3. Your business ebbs and flows

The marketing team (or any team for that matter) you put in place today, may not be the same team you need a year from now. I have found that businesses who are in a growth phases, this could be opening in a new market or launching a new product, will need to amp up their marketing for that timeframe, but then scale it down once the project is over. You may need someone super senior during those key strategic times, but less senior when demand is less.

4. You still need other marketing resources

Until you actually have a marketing strategy mapped out, it’s going to be hard to know what other resources you need whether it be money, technology or people. If you’ve spent your entire budget on a senior staff member, you may not be leaving enough room for junior marketers or other marketing needs. Try not to pigeon-hole yourself and create a potentially really awkward situation.

5. You aren’t a marketer

Well, you aren’t. You’re likely a business owner, entrepreneur, investor or founder and most of the ones I have worked with are the first to admit they don’t know marketing. Before you set up your marketing team, it’s best to work with an actual marketer who can asses your business and tell you what your marketing department needs might be or ways to improve the set up of your current team.

6. You are a fresh business with new ways of thinking

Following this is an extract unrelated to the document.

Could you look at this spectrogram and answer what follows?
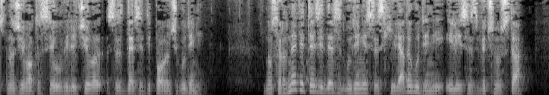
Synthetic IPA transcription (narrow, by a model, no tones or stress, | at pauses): st̪nɐʒivɔt̪əsɛʊvɛlit͡ʃilˠəsɐzd̪ɛsɛt̪ipɔvɛt͡ʃɛɡod̪inḭ | nosɾɐvnɛt̪ɛt̪ɛzid̪ɛsɛd̪ɡod̪inisɐsxilʲad̪əɡod̪iniʔilisɐsvɛt͡ʃnost̪a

Times are a’changin’. We’ve got stand up desks, kegerators, afternoon meditation, unlimited PTO, virtual meetings, Slack and who knows what else. Businesses are becoming less traditional and more interested in creating cultures and environments that are efficient and effective. You should apply that same creativity to how you staff your team. Start slow and don’t feel like you have to fit your business in to some marketing-team template because “that’s how it’s always been”.  Technology has made it easy for us to secure talent and skills from people all over the world with diverse backgrounds.

In fact, this strategy can be applied to most marketing roles (and often non-marketing roles).  Would love to hear what you think about this or how you think this approach can help your business.